Along the way, the league analyzed the chip data on an ongoing basis to refine its protocols and find new ways to achieve effective distancing. For instance, teams were able to reduce close contacts by 50% or more by adding more buses, or even chartering an additional plane.

Early in the season, data from the devices revealed a troubling trend. When some teams were on the road, they tended to have a spike in close contacts on Saturday afternoons. Turns out, that’s when players were checking into their hotel. To rectify that, teams sent players into lobbies in small groups, and issued room keys at tables rather than having players wait in lines. The close-contact numbers declined sharply.

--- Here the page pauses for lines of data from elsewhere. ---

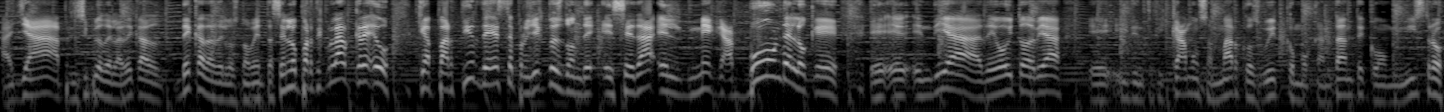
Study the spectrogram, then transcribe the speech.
allá a principio de la década, década de los 90. En lo particular, creo que a partir de este proyecto es donde eh, se da el mega boom de lo que eh, eh, en día de hoy todavía identificamos a Marcos Witt como cantante, como ministro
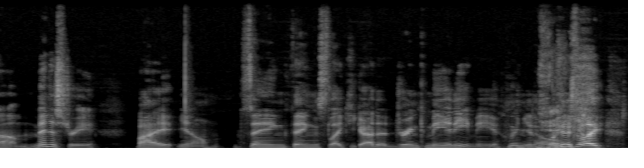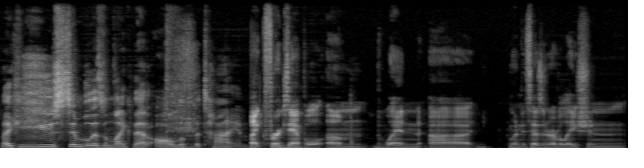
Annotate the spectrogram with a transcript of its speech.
um, ministry by you know saying things like you gotta drink me and eat me you know like like he used symbolism like that all of the time like for example um when uh when it says in revelation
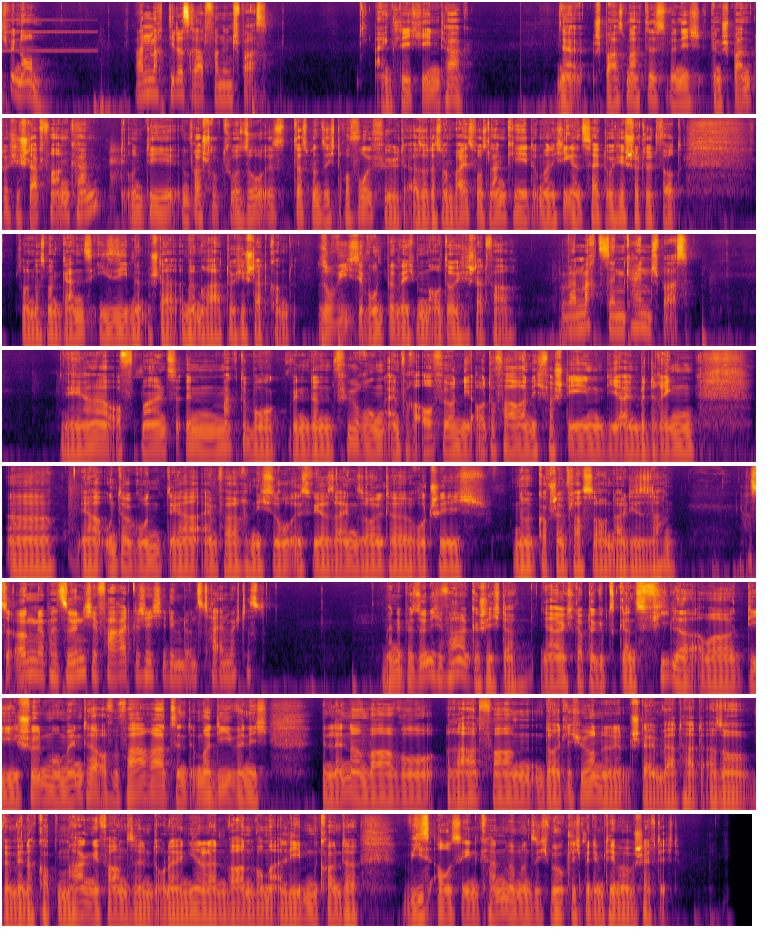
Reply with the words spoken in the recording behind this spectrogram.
Ich bin Norm. Wann macht dir das Radfahren denn Spaß? Eigentlich jeden Tag. Ja, Spaß macht es, wenn ich entspannt durch die Stadt fahren kann und die Infrastruktur so ist, dass man sich darauf wohlfühlt. Also, dass man weiß, wo es lang geht und man nicht die ganze Zeit durchgeschüttelt wird, sondern dass man ganz easy mit dem, Sta mit dem Rad durch die Stadt kommt. So wie ich es gewohnt bin, wenn ich mit dem Auto durch die Stadt fahre. Wann macht es denn keinen Spaß? Ja, oftmals in Magdeburg, wenn dann Führungen einfach aufhören, die Autofahrer nicht verstehen, die einen bedrängen. Äh, ja, Untergrund, der einfach nicht so ist, wie er sein sollte, rutschig, ne, Kopfsteinpflaster und all diese Sachen. Hast du irgendeine persönliche Fahrradgeschichte, die du mit uns teilen möchtest? Meine persönliche Fahrradgeschichte. Ja, ich glaube, da gibt es ganz viele, aber die schönen Momente auf dem Fahrrad sind immer die, wenn ich in Ländern war, wo Radfahren einen deutlich höheren Stellenwert hat. Also wenn wir nach Kopenhagen gefahren sind oder in Niederlanden waren, wo man erleben konnte, wie es aussehen kann, wenn man sich wirklich mit dem Thema beschäftigt.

One club was registering an abnormal number of close contacts around meal times, prompting the team owner, president, and general manager to get together and examine everything they were doing in their facility. They discovered their cafeteria tables were separated by four feet, not six, and their numbers went down when they pushed those tables apart.

That became a moot point as the season went on and coronavirus numbers climbed across the country, because the NFL implemented its intensive protocols, banning players from gathering in lunchrooms, locker rooms, or inside meeting rooms.

Still, the league studied the data with granular precision, and teams who typically compete on every front began to help each other.

“We’ve shown clubs where they’ve ranked in terms of close contacts on travel days or close contacts in the facilities,” said Jeff Miller, the league’s executive vice president overseeing health and safety. “When clubs have been outside the normal range, or even those who were in the normal range and wanted to get lower, we looked at strategies for clubs to share.”

Everyone at every NFL team facility, as well as league headquarters, is assigned a specific tag or multiple tags that are charged overnight. Coaches, famous for staying at the facilities until the wee hours, have been known to burn through multiple chip batteries in a day.

The Rams assigned, on average, four tags to each player: ones to be used at the team’s facility, on the road, embedded in their pads, and an extra set to swap out because of battery life.

“It’s always really funny,” said Kassandra Garcia, an analyst in football administration for the team. “We do inventory of our Kinexons, and when you start to see some of the players and coaches who have upwards of six or seven of them, you’re like, `OK, you’ve got to go check your car, go into your locker. You’ve got to bring some of these back. Help me help you, before we have to start paying for some more.’”

The tags provide real-time physical distancing warning by flashing a red light when wearers get too close to each other, and can be configured to emit an audible alarm if the close contact lasts too long.

“Some clubs were very serious about it early on,” the NFL’s McKenna said. “They wanted the audible alerts. They didn’t care if it got annoying. And there were some that said, `No, just put the lights on.’ They just wanted to see the light go from blinking blue to blinking red, when red means you’re within a certain distance of someone.”

McKenna conceded the act of wearing the devices takes some getting used to.

“Before we started wearing them in the league office, I for one, along with many others, we’d get frustrated when we’d see players that weren’t wearing them,” she said. “`Why aren’t they wearing them? We’ve just got to tell them to wear them.’ Then, when all of a sudden we had to start wearing them, you realize it’s an interesting feeling.

“It feels like Big Brother is watching, even though we’re not. We’re really only helping protect each other, but it has a weird feeling, coming in and putting a device on yourself.

“It’s a new way of thinking.”